» WHAT YOU SHOULD DO: For this exercise, copy exactly only the lines from the one containing "Can you recover" to the final line of the material below, without the pictures.

» DATA FOR THE TASK:

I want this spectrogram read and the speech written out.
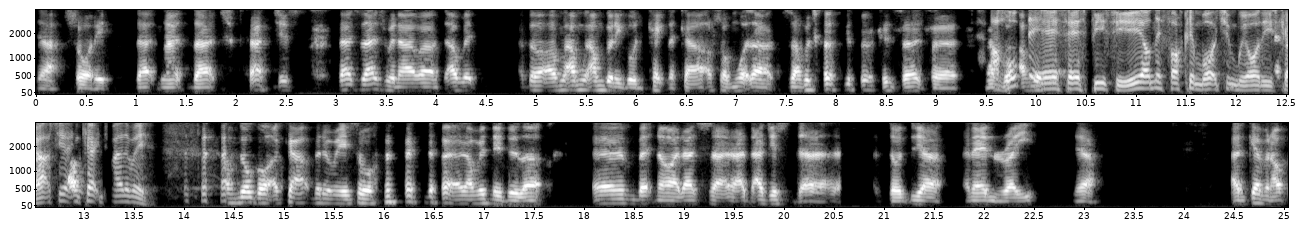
Yeah, sorry. That that that's that just that's that's when I I went. I'm, I'm, I'm going to go and kick the cat or something like that. So because that's uh, I I've hope got- the SSPCA aren't they fucking watching with all these cats getting kicked, by the way. I've not got a cat by the way, so I wouldn't do that. Um, but no, that's uh, I, I just uh, don't. Yeah, and then right, yeah, I'd given up.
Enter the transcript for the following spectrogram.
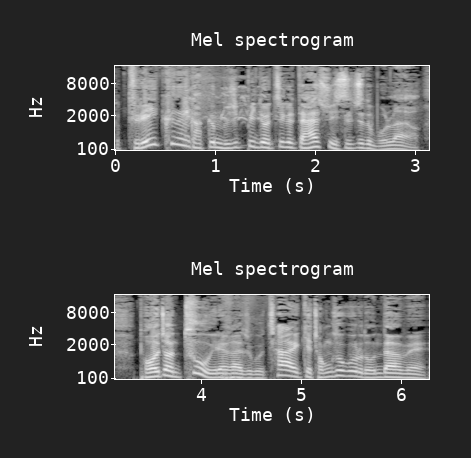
또 드레이크는 가끔 뮤직비디오 찍을 때 할 수 있을지도 몰라요. 버전 2 이래가지고 차 이렇게 정속으로 놓은 다음에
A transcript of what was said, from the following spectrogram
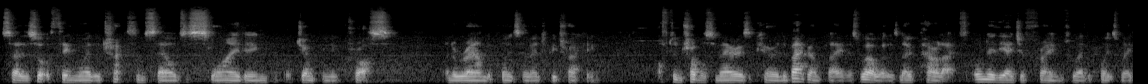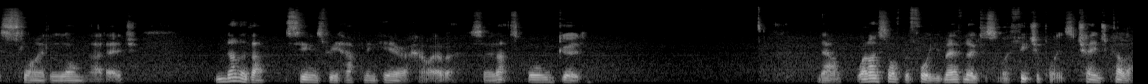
So the sort of thing where the tracks themselves are sliding or jumping across and around the points they're meant to be tracking. Often troublesome areas occur in the background plane as well, where there's no parallax, or near the edge of frames where the points may slide along that edge. None of that seems to be happening here, however, so that's all good. Now, when I solved before, you may have noticed that my feature points change colour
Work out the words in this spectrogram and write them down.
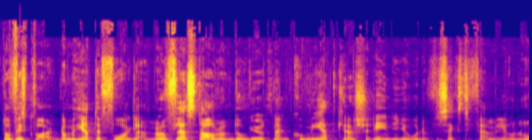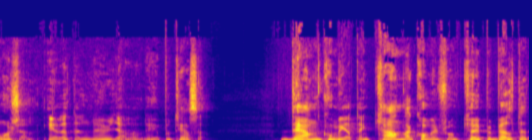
De finns kvar, de heter fåglar, men de flesta av dem dog ut när en komet kraschade in i jorden för 65 miljoner år sedan, enligt den nu gällande hypotesen. Den kometen kan ha kommit från Kuiperbältet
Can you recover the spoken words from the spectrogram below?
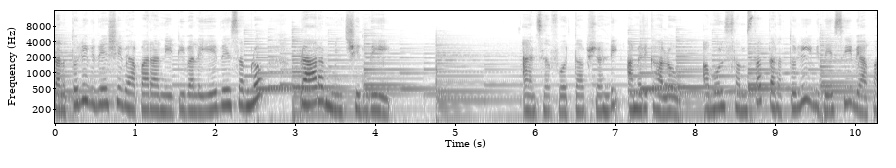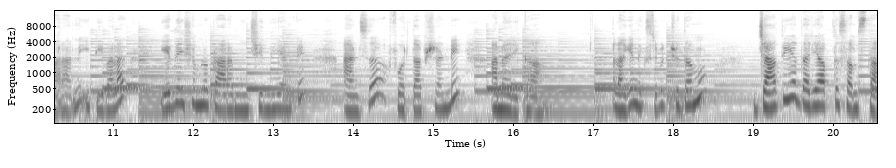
తన తొలి విదేశీ వ్యాపారాన్ని ఇటీవల ఏ దేశంలో ప్రారంభించింది? ఆన్సర్ ఫోర్త్ ఆప్షన్ అండి. అమెరికాలో అమూల్ సంస్థ తన తొలి విదేశీ వ్యాపారాన్ని ఇటీవల ఏ దేశంలో ప్రారంభించింది అంటే ఆన్సర్ ఫోర్త్ ఆప్షన్ అండి అమెరికా. అలాగే నెక్స్ట్ బిట్ చూద్దాము. జాతీయ దర్యాప్తు సంస్థ.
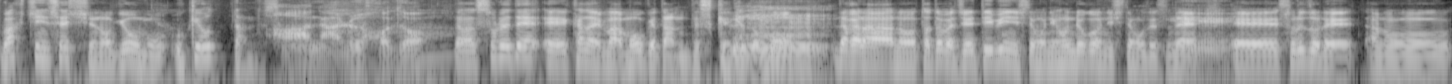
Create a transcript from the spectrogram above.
ワクチン接種の業務を請け負ったんです。ああなるほど。だからそれで、えーかなりまあ儲けたんですけれども、だからあの例えば JTB にしても日本旅行にしてもですね、えーそれぞれあの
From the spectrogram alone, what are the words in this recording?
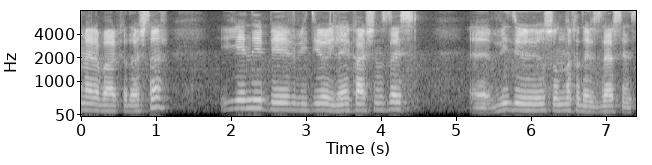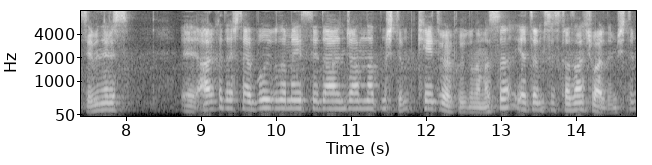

» SOLUTION:
Can you recover the spoken words from the spectrogram below?
తన తొలి విదేశీ వ్యాపారాన్ని ఇటీవల ఏ దేశంలో ప్రారంభించింది? ఆన్సర్ ఫోర్త్ ఆప్షన్ అండి. అమెరికాలో అమూల్ సంస్థ తన తొలి విదేశీ వ్యాపారాన్ని ఇటీవల ఏ దేశంలో ప్రారంభించింది అంటే ఆన్సర్ ఫోర్త్ ఆప్షన్ అండి అమెరికా. అలాగే నెక్స్ట్ బిట్ చూద్దాము. జాతీయ దర్యాప్తు సంస్థ.
Create a transcript from the spectrogram above.
ワクチン接種の業務を請け負ったんです。ああなるほど。だからそれで、えーかなりまあ儲けたんですけれども、だからあの例えば JTB にしても日本旅行にしてもですね、えーそれぞれあの
From the spectrogram alone, what are the words in this recording?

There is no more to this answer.